- AIM OF THE EXERCISE: Set down every record below exactly as it stands, with the pictures omitted.

Segment Start: SUPPLIED ENTRIES

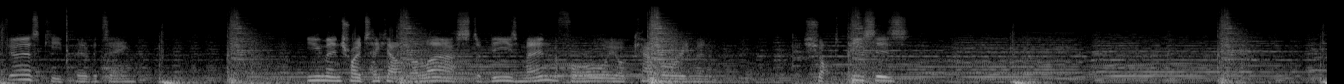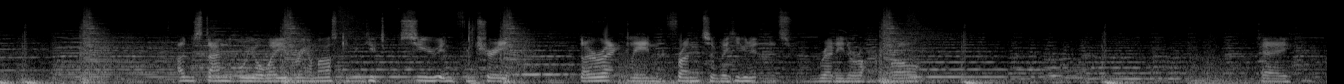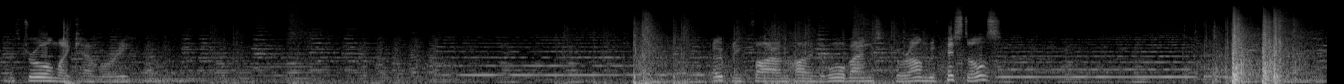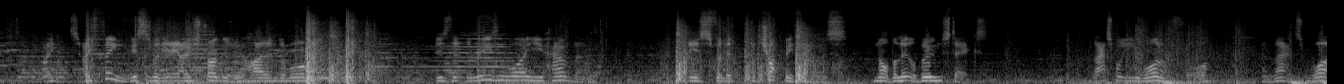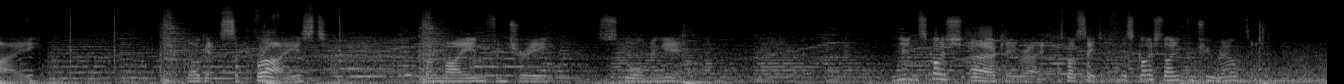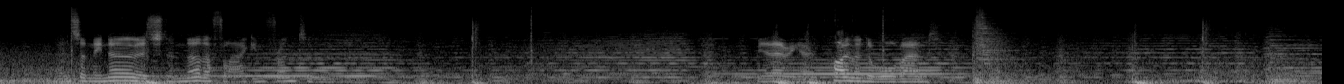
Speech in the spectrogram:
Just keep pivoting. You men try to take out the last of these men before all your cavalrymen get shot to pieces. Understandable you're wavering. I'm asking you to pursue infantry directly in front of a unit that's ready to rock and roll. Withdraw my cavalry. Opening fire on the Highlander Warband, who are armed with pistols. I, I think this is where the AI struggles with Highlander Warband, is that the reason why you have them is for the, the choppy things, not the little boomsticks. That's what you want them for, and that's why they'll get surprised from my infantry storming in. Yeah, the Scottish. Uh, okay, right. I was about to say, the Scottish Line Infantry routed? And suddenly, no, there's just another flag in front of them. Yeah, there we go. Highlander Warband.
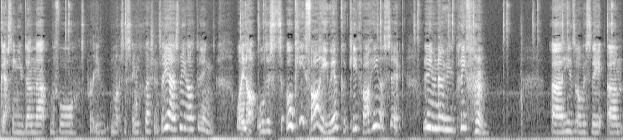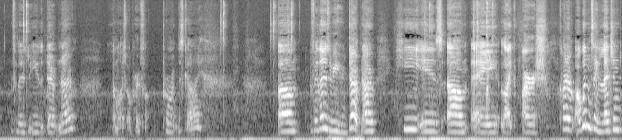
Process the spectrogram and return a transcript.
guessing you've done that before. It's pretty much the same question. So yeah, let's meet our things. Why not? We'll just... Oh, Keith Fahey. We have Keith Fahey. That's sick. I didn't even know who he played for him. Uh, he's obviously, um, for those of you that don't know, I might as well promote this guy. Um, for those of you who don't know, he is um, a like Irish kind of I wouldn't say legend,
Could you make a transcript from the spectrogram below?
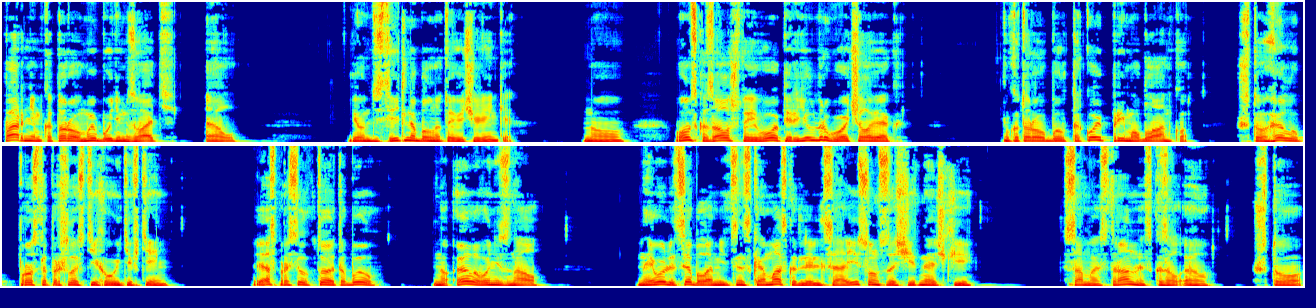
парнем, которого мы будем звать Эл. И он действительно был на той вечеринке. Но он сказал, что его опередил другой человек, у которого был такой примо бланко, что Эллу просто пришлось тихо уйти в тень. Я спросил, кто это был, но Эл его не знал. На его лице была медицинская маска для лица и солнцезащитные очки. «Самое странное, — сказал Эл, — что,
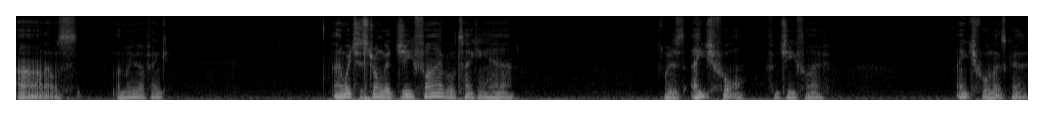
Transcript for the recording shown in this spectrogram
Ah, that was the move, I think. And which is stronger, g5 or taking here? Or just h4 for g5? h4 looks good.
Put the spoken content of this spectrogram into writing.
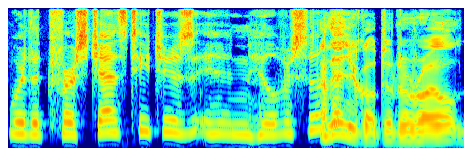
were the first jazz teachers in Hilversum. And then you go to the Royal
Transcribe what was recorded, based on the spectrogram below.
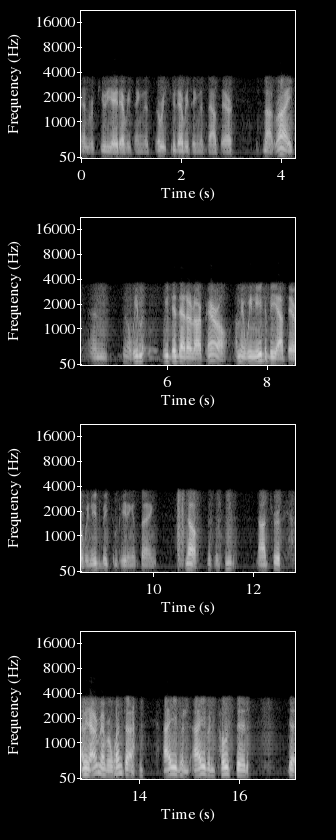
and repudiate everything that's or refute everything that's out there. It's not right." And you know, we we did that at our peril. I mean, we need to be out there. We need to be competing and saying, "No, this is not true." I mean, I remember one time, I even I even posted. Uh,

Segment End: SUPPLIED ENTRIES

- ANSWER BOX:
Speech in the spectrogram:
Just keep pivoting. You men try to take out the last of these men before all your cavalrymen get shot to pieces. Understandable you're wavering. I'm asking you to pursue infantry directly in front of a unit that's ready to rock and roll. Withdraw my cavalry. Opening fire on the Highlander Warband, who are armed with pistols. I, I think this is where the AI struggles with Highlander Warband, is that the reason why you have them is for the, the choppy things, not the little boomsticks. That's what you want them for, and that's why they'll get surprised from my infantry storming in. Yeah, the Scottish. Uh, okay, right. I was about to say, the Scottish Line Infantry routed? And suddenly, no, there's just another flag in front of them. Yeah, there we go. Highlander Warband.
Process the spectrogram and return a transcript.
guessing you've done that before. It's pretty much the same question. So yeah, let's meet our things. Why not? We'll just... Oh, Keith Fahey. We have Keith Fahey. That's sick. I didn't even know who he played for him. Uh, he's obviously, um, for those of you that don't know, I might as well promote this guy. Um, for those of you who don't know, he is um, a like Irish kind of I wouldn't say legend,
Could you make a transcript from the spectrogram below?
парнем, которого мы будем звать Эл. И он действительно был на той вечеринке. Но он сказал, что его опередил другой человек, у которого был такой примо бланко, что Эллу просто пришлось тихо уйти в тень. Я спросил, кто это был, но Эл его не знал. На его лице была медицинская маска для лица и солнцезащитные очки. «Самое странное, — сказал Эл, — что,
Transcript for the recording shown in this spectrogram
Ah, that was the move, I think. And which is stronger, g5 or taking here? Or just h4 for g5? h4 looks good.
Put the spoken content of this spectrogram into writing.
were the first jazz teachers in Hilversum. And then you go to the Royal
Transcribe what was recorded, based on the spectrogram below.
and repudiate everything that's or refute everything that's out there. It's not right." And you know, we we did that at our peril. I mean, we need to be out there. We need to be competing and saying, "No, this is not true." I mean, I remember one time, I even I even posted. Uh,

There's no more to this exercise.